But mostly I noticed her centrality and importance in the lives of all those around her. They were all thriving because of her loving concern for them: "Any girl that takes me will get a better husband because of you; any children I may be blessed with will have a better father because I have known you. Don't make any mistake, dear Mrs. Carey, your hearth fire glows a long, long distance!"
As I saw her story unfold and read her words of wisdom and insight, I realized that she was every bit as much a hero as Frodo, or St. George, or Odysseus.

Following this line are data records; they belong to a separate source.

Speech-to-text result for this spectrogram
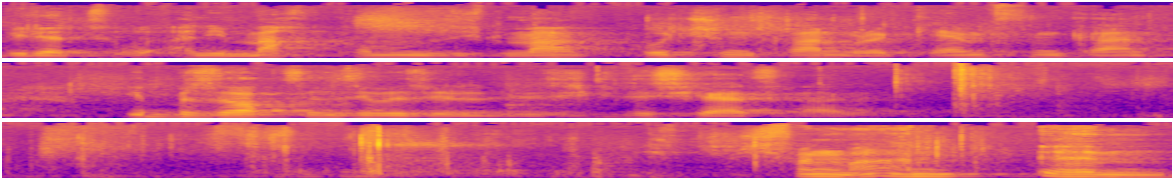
wieder an die Macht kommen, sich putschen kann oder kämpfen kann. Wie besorgt sind Sie über die Sicherheitslage? Ich fange mal an. Ähm,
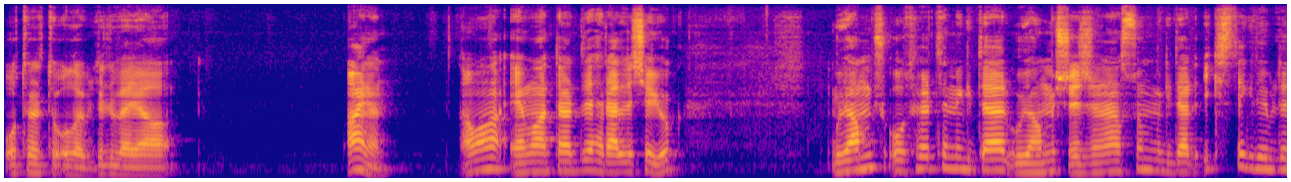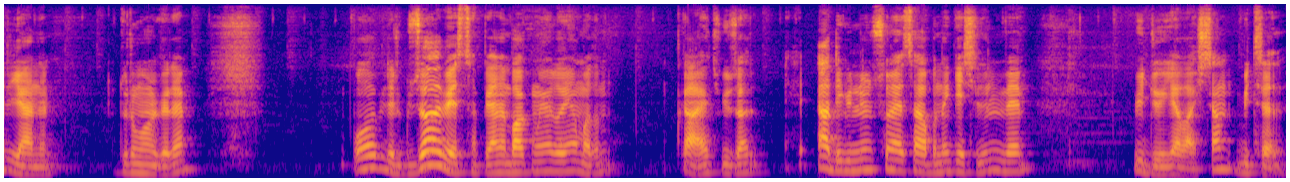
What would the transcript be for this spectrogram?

"She had but one keen desire: to go to some quiet place where temptations for spending money would be as few as possible, and there live for three or four years, putting her heart and mind and soul on fitting the children for life. If she could keep strength enough to guide and guard, train and develop them into happy, useful, agreeable human beings,-- masters of their own powers; wise and discreet enough, when years of discretion were reached, to choose right paths,--that, she conceived, was her chief task in life, and no easy one."
Mother Carey lived a great story and, I realized with repentance and fresh resolve, that I was living a great story, too--the greatest story. I began to devour books again, with a new perspective and mission: to learn as much as I could from the mothers within them. I re-visited Little House on the Prairie with a keen eye to Ma and I was awed by her resolve, resourcefulness, tenacity, and courage. I studied Marmee in Little Women and determined to show my boys the same kind of loving concern for family and hospitality to neighbors as she did. I met Jo Bhaer in Little Men and Mrs. Gilbreth in Cheaper By The Dozen and I determined to nurture my boys to be boys and bring out the individual gifts that God has given them.
“I always wanted to be a hero--to sacrifice my life in a big way one time--and yet, God has required my sacrifice to be thousands of days, over many years, with one more kiss, one more story, one more meal.” -Sally Clarkson
I may be just a mother, after all, but I can't imagine anything I would rather be. Each day as we add a new chapter to our story here in our home, I thank God that He set my feet on this path and chose me for this grandest of adventures. I don't know how my story will end, but I confess that if I could write just one scene, I would write this one: my boys, grown grey with age and wisdom, leafing through all of the old books that they have inherited, the books that formed them and me, and catching little glimpses of their mother on the pages that they read.